──────── Records for processing
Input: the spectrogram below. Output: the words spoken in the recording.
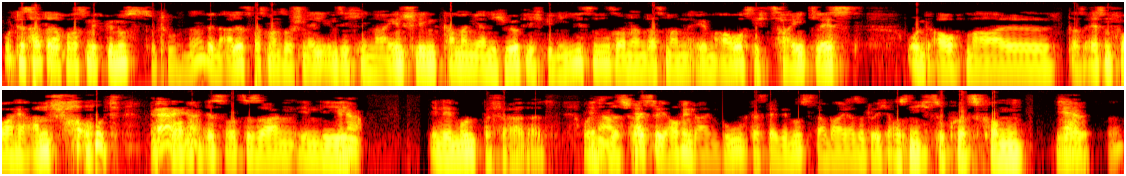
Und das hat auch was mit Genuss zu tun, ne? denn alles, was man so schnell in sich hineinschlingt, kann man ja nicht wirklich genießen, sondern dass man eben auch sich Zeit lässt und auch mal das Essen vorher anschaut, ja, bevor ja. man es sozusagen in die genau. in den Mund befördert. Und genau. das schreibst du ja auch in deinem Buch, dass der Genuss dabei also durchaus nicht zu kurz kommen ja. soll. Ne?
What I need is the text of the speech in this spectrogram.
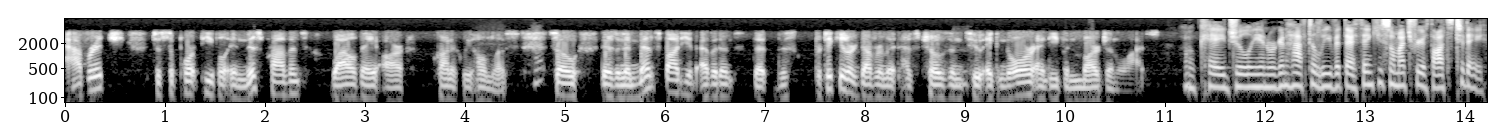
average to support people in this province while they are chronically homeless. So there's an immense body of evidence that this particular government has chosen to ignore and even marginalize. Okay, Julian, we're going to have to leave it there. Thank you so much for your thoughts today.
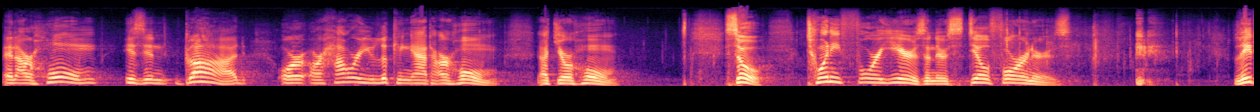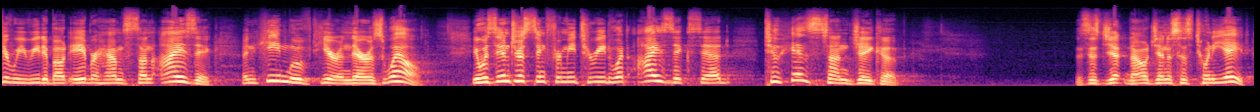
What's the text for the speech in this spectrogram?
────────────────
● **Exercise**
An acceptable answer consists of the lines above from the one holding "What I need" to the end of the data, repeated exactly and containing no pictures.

● **Result**
What I need is the text of the speech in this spectrogram.
average to support people in this province while they are chronically homeless. So there's an immense body of evidence that this particular government has chosen to ignore and even marginalize. Okay, Julian, we're going to have to leave it there. Thank you so much for your thoughts today.
What's the text for the speech in this spectrogram?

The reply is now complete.